    What is it to claim that art constructs a resistance to the world or is resistance itself?

    Maybe art is tempered as encounter by a lack of permanence, a shift this way or that at best. Important in one moment, then forgotten in the next passage but keeping alive unpredictable outcomes and mutations of sense (17) as an outcome of introducing different temporal rhythms. 


    I am left trying to remember from which ground the Black Panther appeared in my dream. Was it without ground or have I simply forgotten?  Would the ground be oblivion instead? I am not even certain if such things should trouble me, but here I am caught up in something that should have departed several weeks ago. All I know is that something sticks to me. I saw something and now it sticks to me. It could be that the sensation of sticking stands in for the feeling of not knowing. I am left gaping at the gap left by the Black Panther.


    Jonathan Miles


    Exhibition Details:

    Making Sense: Inscription / Gesture / Act

    21st-29th June 2014

    Teresita Dennis

    Private View, June 19th 2014, 6-9pm

    SLAM Fridays, 27th June 2014, 6-9pm

    Saturday and Sunday

    10am - 5pm, or by appointment



     1. Julia Kristeva  Revolution in Poetic Language Columbia  1984 

    “The kinetic functional stage of the semiotic precedes the establishment of the sign; it is not, therefore, cognitive in the sense of being assumed by a knowing, already constituted subject.” P27

    2. Affects are non-conscious experiences of intensity and properties of encounter. As such they are not accompanied by representations or in turn narratives.

    3. Teresita Dennis  Making Sense

    4. See: Hegel Introductory Lectures on Aesthetics Penguin Books 1993

    "The beauty of art presents itself to sense, to feeling, to perception, to imagination; its sphere is not that of thought... what we enjoy in the beauty of art is precisely the freedom of its productive and plastic energy." P7

    5. Georges Bataille  Story of the Eye Penguin Books 1982 P42

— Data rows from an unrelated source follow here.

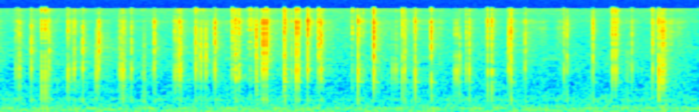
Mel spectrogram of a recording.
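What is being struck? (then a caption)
Gel-filled plastic eye mask. Long acrylic nails tap and scratch the front surface of a gel-filled plastic eye mask. The result is a quick, irregular run of sharp, bright clicks over a soft crinkly scratching and a low steady hum underneath.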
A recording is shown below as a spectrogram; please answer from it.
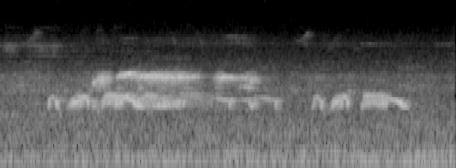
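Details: Spotted dove calling, used to lure wild doves: a series of low, soft cooing phrases, some rolling and some drawn out, with a brighter sustained tone above them through the middle and faint background hiss.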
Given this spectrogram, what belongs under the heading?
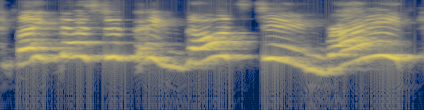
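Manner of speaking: high, loud mock exhaustion; exasperated. Real, not acted. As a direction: sigh it out as if worn out by the idea. Mocking the picture-perfect life.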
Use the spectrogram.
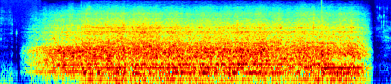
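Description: Swiss rack railway train climbing from Wengen toward the Jungfrau, a steady, loud rumbling roar of the cogwheel drive and carriages that holds for several seconds with no voices and cuts off abruptly.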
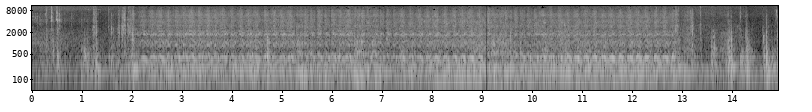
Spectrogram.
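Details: VW Beetle on a cold, windy day, stalled in the middle of an intersection: steady starter cranking at about three turns a second for ten seconds, and the engine never catches or fires; cranks but won't start.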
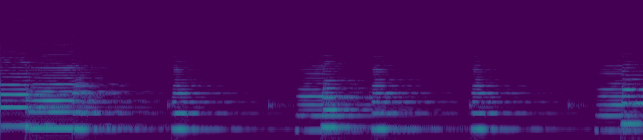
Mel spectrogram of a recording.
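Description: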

    6. Maurice Blanchot talks of "the experience of non-experience." The difference of lived experience is in this context, brought in relationship to the indifference of form.

    7. Maurice Blanchot The Gaze of Orpheus Station Hill 1981

    8. In the ‘Critique of Pure Reason’ Kant describes the schema as the “art concealed in the depths of the human soul.” The schema provides an image for a concept and this process is called schematicism. A schema is not an image nor is schematicism the imagination even though they are related.

    9. See Jacques Derrida, Paule Thevenin  The Secret Art of Antonin Artuad  MIT 1998

    Derrida states: "Subjectile, the word or the thing, can take the place of the subject or the object - being neither one nor the other." P61

    10. Jean-Francois Lyotard  Libidinal Economy The Athlone Press  1993 P2

    This work is in many ways close to Deleuze and Guattari's Anti-Oedipus that emerged out of similiar conjunctions of philosophy, psycho-analysis, extreme literature and politics.

    11. Antonio Negri  Time for Revolution Continuum 2004  P140 - P149

    12. Maurice Blanchot  The Writing of the Disaster Nebraska 1995  P59

    13. Jean-Luc Marion The Crossing of the Visible Stanford  2004

    14. Jean-Luc Nancy  A Finite Thinking  Stanford 2003 Essay: 'The Sublime Offering"  P217
    15. Catherine Malabou  Plasticity at the Dusk of Writing  Columbia  2010
    16. Ian James  The New French Philosophy  Polity  2012 P87
    17. In the thinking of Jean-Luc Nancy the idea of a consistent and permanent subjectivity cannot be assumed but instead there is the idea of a self as the arrival, the coming or the event of being. Being is a movement of sense, something that is towards something else. Sense is always inclining or declining towards exposure that in turn implies action. 

    See: Jean-Luc Nancy  The Sense of the World Minnesota 1997

    Jean-Luc Nancy  A Finite Thinking  Stanford  2003